The Wilderness Society and Great Old Broads for Wilderness, citizens groups devoted to preserving wilderness and wildlife in public lands, moved to intervene as plaintiffs on March 30, 2001, asserting that the proposed settlement agreement improperly ceded a property interest in the road to the County of Elko, thereby substantially diminishing the environmental protections for the adjacent wilderness areas. The district court approved the settlement, denied the motion to intervene as untimely, and entered a final order. The Wilderness Society and Great Old Broads for Wilderness appealed.

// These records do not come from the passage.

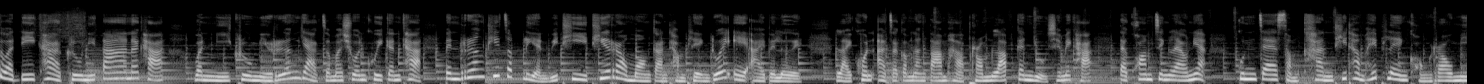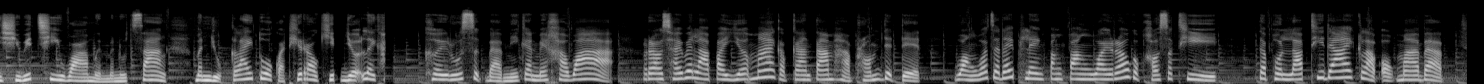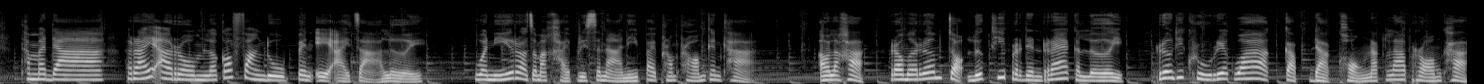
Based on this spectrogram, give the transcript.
สวัสดีค่ะ ครูนิต้านะคะ วันนี้ครูมีเรื่องอยากจะมาชวนคุยกันค่ะ เป็นเรื่องที่จะเปลี่ยนวิธีที่เรามองการทำเพลงด้วย AI ไปเลย หลายคนอาจจะกำลังตามหาพร้อมลับกันอยู่ใช่ไหมคะ แต่ความจริงแล้วเนี่ย กุญแจสำคัญที่ทำให้เพลงของเรามีชีวิตชีวาเหมือนมนุษย์สร้าง มันอยู่ใกล้ตัวกว่าที่เราคิดเยอะเลยค่ะ เคยรู้สึกแบบนี้กันไหมคะว่า เราใช้เวลาไปเยอะมากกับการตามหาพร้อมเด็ด ๆ หวังว่าจะได้เพลงปังๆไวรัลกับเขาสักที แต่ผลลัพธ์ที่ได้กลับออกมาแบบ ธรรมดา ไร้อารมณ์ แล้วก็ฟังดูเป็น AI จ๋าเลย วันนี้เราจะมาไขปริศนานี้ไปพร้อม ๆ กันค่ะ เอาละค่ะ เรามาเริ่มเจาะลึกที่ประเด็นแรกกันเลย เรื่องที่ครูเรียกว่ากับดักของนักล่าพร้อมค่ะ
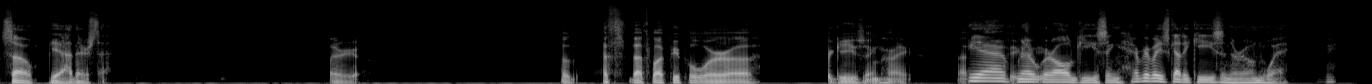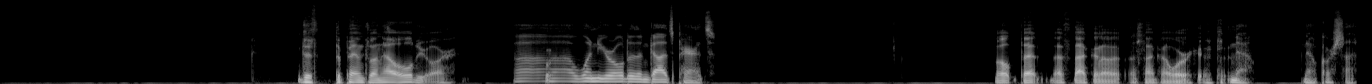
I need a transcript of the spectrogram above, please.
So yeah, there's that. There you go. So that's that's why people were uh, were geezing, right? That's Yeah, we're, we're all geezing. Everybody's got to geeze in their own way. Just depends on how old you are. Uh, one year older than God's parents. Well, that that's not gonna that's not gonna work. is it? No, no, of course not.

We review for abuse of discretion a district court's determination that an application for intervention is untimely. Officers for Justice v. Civil Svc. Comm'n of the City & County of San Francisco, 934 F.2d 1092, 1095 (9th Cir. 1991). Timeliness is measured by reference to "(1) the stage of the proceeding at which an applicant seeks to intervene; (2) the prejudice to other parties; and (3) the reason for the length of the delay." County of Orange v. Air Calif., 799 F.2d 535, 537 (9th Cir. 1986).

When the district court held that appellants' motion to intervene was untimely, it noted that they had filed the motion eighteen months after the complaint was filed, after six months of court-ordered mediation, and four days of settlement negotiations in front of a magistrate. The court also concluded that intervention would likely derail the parties' settlement. It found intervenors' argument that they did not know the Forest Service would not protect their interests unconvincing since they knew the issues and that the parties were attempting to reach a settlement.

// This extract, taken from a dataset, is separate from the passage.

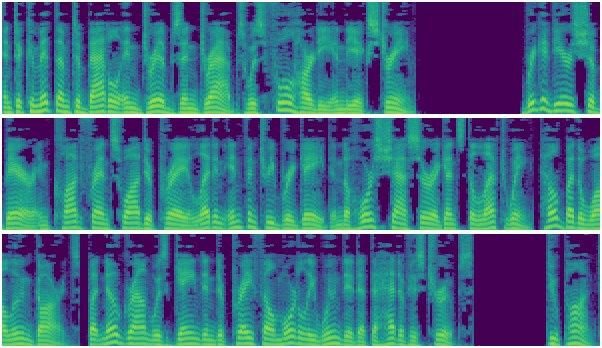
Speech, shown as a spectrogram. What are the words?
and to commit them to battle in dribs and drabs was foolhardy in the extreme. Brigadiers Chabert and Claude-François Dupré led an infantry brigade and the horse chasseur against the left wing, held by the Walloon Guards, but no ground was gained and Dupré fell mortally wounded at the head of his troops. Dupont's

We disagree. The intervenors acted as soon as they had notice that the proposed settlement was contrary to their interests. The mediation proceedings had been conducted under an order of confidentiality and the settlement negotiations were not conducted in open court. By entering into confidential settlement discussions the government does not give notice that it may not be adequately representing the interests of any group of citizens. We wish to encourage, not discourage, the government's participation in settlement discussions. More importantly, settlement negotiations would be severely impaired if every party that the government represents could intervene to participate as a matter of right simply because the negotiations were conducted in a confidential manner. For these reasons, we invoke the principle that until parties have notice that the government may not be representing their interests, parties are entitled to rely on the presumption that the government is representing their interests. E.g., Forest Conservation Council, 66 F.3d at 1499 ("a presumption of adequate representation generally arises when the representative is a governmental body or officer charged by law with representing the interests of the absentee").

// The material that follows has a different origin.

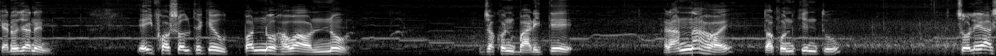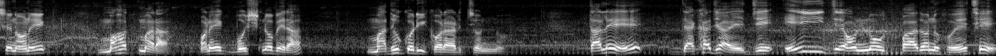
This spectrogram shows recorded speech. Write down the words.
কেন জানেন? এই ফসল থেকে উৎপন্ন হওয়া অন্ন যখন বাড়িতে রান্না হয়, তখন কিন্তু চলে আসেন অনেক মহাত্মারা, অনেক বৈষ্ণবেরা মাধুকরী করার জন্য। তাহলে দেখা যায় যে এই যে অন্ন উৎপাদন হয়েছে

The district court was understandably concerned about the possibility that the settlement might be delayed and the consequent prejudice. That concern does not override the fact that prior to the announcement of the proposed agreement, the appellants were entitled to rely on the government to adequately protect their interests. It was only when the intervenors learned that the settlement constituted a substantial departure from the position that the government had maintained throughout the litigation that they sought to intervene.

We have, on occasion, been reluctant to require the granting of motions to intervene where lengthy settlement efforts might be disrupted and the applicants for intervention had notice of the existence of the suit. See Air Calif., 799 F.2d at 537; Alaniz v. Tillie Lewis Foods, 572 F.2d 657, 659 (9th Cir. 1978). Those cases did not involve a claim of failure of a governmental agency to represent its citizens. The intervenors in the Alaniz case were all private class members who had received individual notices regarding the settlement process. Id. at 659 n. 3. The Air California case involved a refusal to allow a city to intervene in a suit that another city, a county, and citizens' groups had settled; there is no presumption that one governmental entity represents another. Air Calif., 799 F.2d at 537.

In this case, the district court erred in denying appellants' motion to intervene. We reverse and remand with instructions to grant the motion, and for further proceedings consistent with this opinion.